Of course, there is the possibility that San Diego County could remain off-limits to contact sports through the end of the school term. That possibility does not set well with many student-athletes who hope to sway college recruiters by their on-field performance.
In the meantime, the timeline continues to progress.
The CDPH directive does allow student-athletes throughout the state to begin/continue with skill development and conditioning activities no matter the current tier assignment for the county as long as the practice can take place outside and adhere to current physical distancing guidelines.
Some coaches have proposed that certain indoor sports, such as wrestling, could be played outdoors to facilitate earlier clearance to compete.
Indoor practices are not permitted for counties currently in the Purple Tier. Indoor practices are permitted once a county reaches the Red Tier but are limited to 10 percent capacity of the facility.
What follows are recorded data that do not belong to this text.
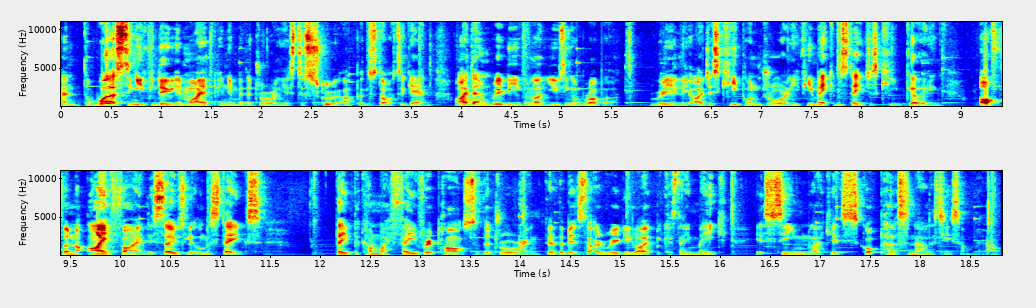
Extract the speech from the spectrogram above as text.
And the worst thing you can do, in my opinion, with a drawing is to screw it up and start again. I don't really even like using a rubber, really. I just keep on drawing. If you make a mistake, just keep going. Often I find it's those little mistakes they become my favourite parts of the drawing. They're the bits that I really like because they make it seem like it's got personality somehow.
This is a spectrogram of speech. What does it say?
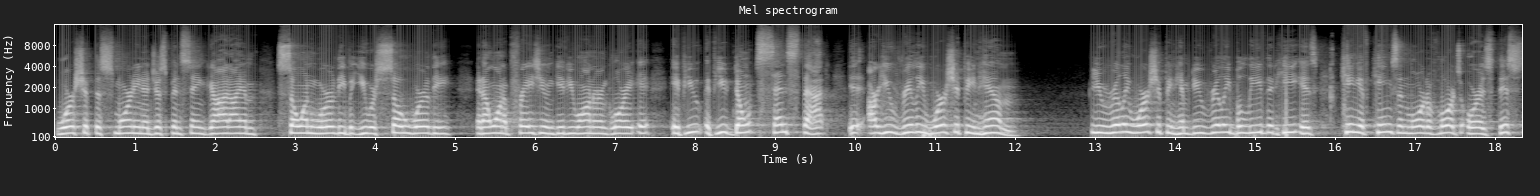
worship this morning, and just been saying, God, I am so unworthy, but you are so worthy, and I want to praise you and give you honor and glory. If you, if you don't sense that, are you really worshiping Him? Are you really worshiping him? Do you really believe that he is King of kings and Lord of lords? Or is this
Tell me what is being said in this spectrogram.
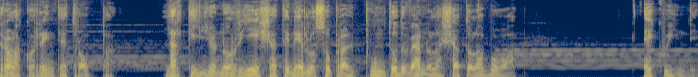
però la corrente è troppa. L'artiglio non riesce a tenerlo sopra il punto dove hanno lasciato la boa. E quindi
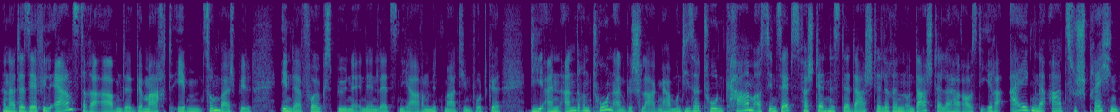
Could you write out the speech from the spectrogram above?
Dann hat er sehr viel ernstere Abende gemacht, eben zum Beispiel in der Volksbühne in den letzten Jahren mit mit Martin Wuttke, die einen anderen Ton angeschlagen haben. Und dieser Ton kam aus dem Selbstverständnis der Darstellerinnen und Darsteller heraus, die ihre eigene Art zu sprechen,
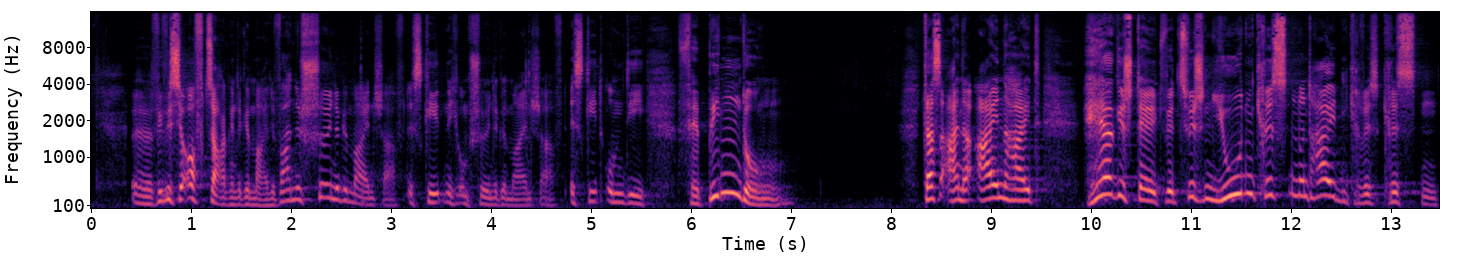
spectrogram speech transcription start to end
äh, wie wir es ja oft sagen in der Gemeinde, war eine schöne Gemeinschaft. Es geht nicht um schöne Gemeinschaft, es geht um die Verbindung, dass eine Einheit hergestellt wird zwischen Judenchristen und Heidenchristen,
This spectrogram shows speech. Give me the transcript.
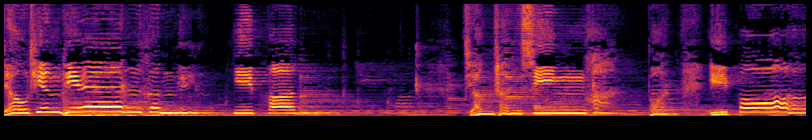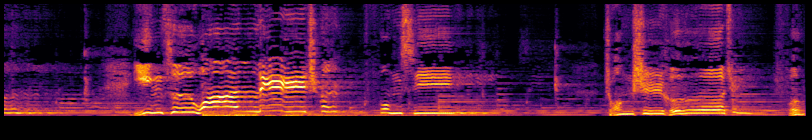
叫天边恨云一畔，江山心寒断一半。因此万里尘风息，壮士何惧风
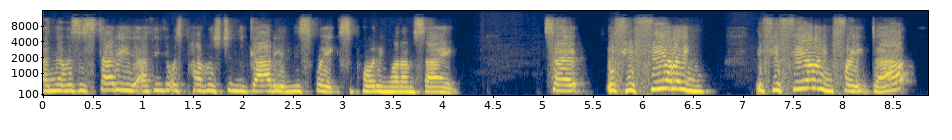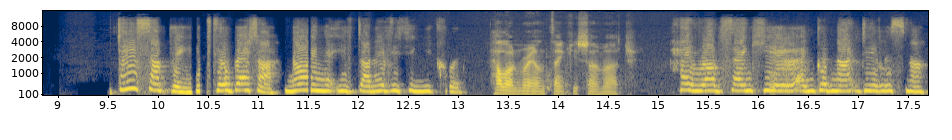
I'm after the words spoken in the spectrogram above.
And there was a study, I think it was published in The Guardian this week, supporting what I'm saying. So if you're feeling, if you're feeling freaked out, do something. You feel better, knowing that you've done everything you could. Helen Round, thank you so much. Hey, Rob, thank you, and good night, dear listener.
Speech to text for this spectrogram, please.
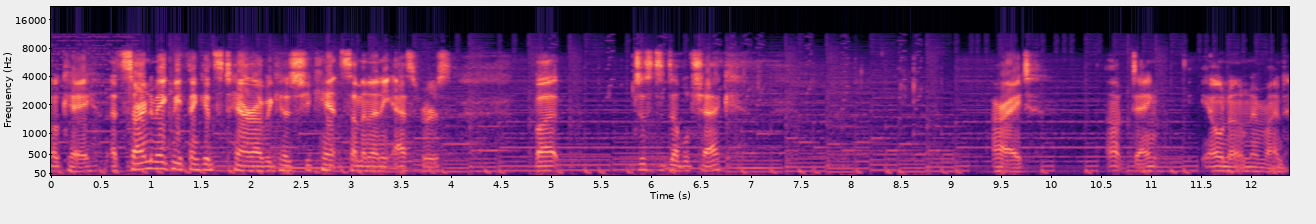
Okay, that's starting to make me think it's Terra because she can't summon any Espers. But, just to double check. Alright. Oh, dang. Oh no, never mind.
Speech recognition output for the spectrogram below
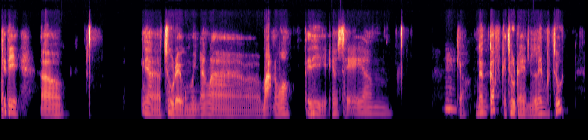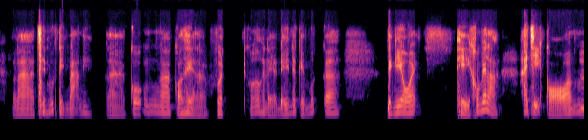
Thế thì uh, chủ đề của mình đang là bạn đúng không? Thế thì em sẽ um, ừ. kiểu nâng cấp cái chủ đề này lên một chút. Là trên mức tình bạn đi là cũng uh, có thể là vượt cũng có thể đến được cái mức uh, tình yêu ấy. Thì không biết là hai chị có ừ.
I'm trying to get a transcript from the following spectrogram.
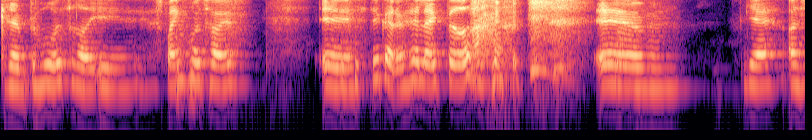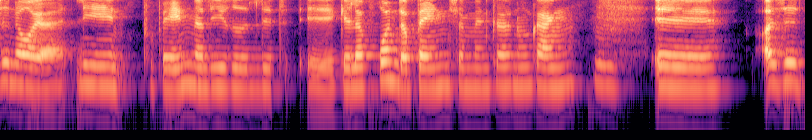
grimt hovedtræd i springhovedtøj. øh, det gør det jo heller ikke bedre. øhm, ja, og så når jeg lige ind på banen og lige ride lidt øh, galop rundt om banen, som man gør nogle gange. Mm. Øh, og så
The scale for the remaining tiers are Orange (25 percent capacity) and Yellow (50 percent capacity).
Additionally, under the crush of new rules and regulations, each sport in the San Diego Section may not transition from a conditioning/skill-based training session to a traditional competition-based practice or hold athletic competitions until the point at which the San Diego County tier assignment aligns with the specific sports determination for each tier.
Education-based athletics is obviously facing a new normal.
As things stand, while athletic competitions are allowed to take place in late January, schools will not be allowed to host tournaments. Only two schools are allowed to enter into an athletic contest at one time. Exceptions for sports like cross country, golf, swim and dive, tennis, and track and field may be permitted with approval of the San Diego County Health Department.
No team can travel outside of the state to compete. All CIF competition must be played with teams from the same state or bordering counties that are both currently within a tier assignment that allows the contest to take place.
Heinz said, armed with the present guidance package from the state, that the section will proceed to prepare for the projected opening of high school competitions on Jan. 25.
“We undoubtedly have numerous obstacles that must be overcome in order for the section to return our student-athletes to the competitive arena that has been absent since early March of 2020,” Heinz said. “We know how important this is to all our stakeholders and we will continue to put all our efforts into turning this goal into reality.”
Protocols still have to be followed.
Any student-athlete testing positive for the COVID-19 virus may not return to practice or competition until cleared by their physician.
Schools must follow all guidelines from their local county and the governing board of their school district or private/parochial school.
It’s notable that when the California Community College Athletic Association began outlining proposals for the 2020-21 season in July that one of the three plans pushed non-contact sports to the front of the line. Those included men’s and women’s cross country, women’s golf, men’s and women’s swimming and diving, and women’s volleyball for the fall semester.
The CCCAA later adopted a plan that pushed all sports into the 2021 calendar year with a breakdown of early spring and late spring seasons.
The CCCCAA most recently allowed its member institutions to opt-in or opt-out of a particular sport for the early spring season.
All San Diego County community colleges have elected to opt-out of the early spring season sports, including football.
Lights out? The season may have been thrown for another loss, but it hasn’t been sacked quite yet.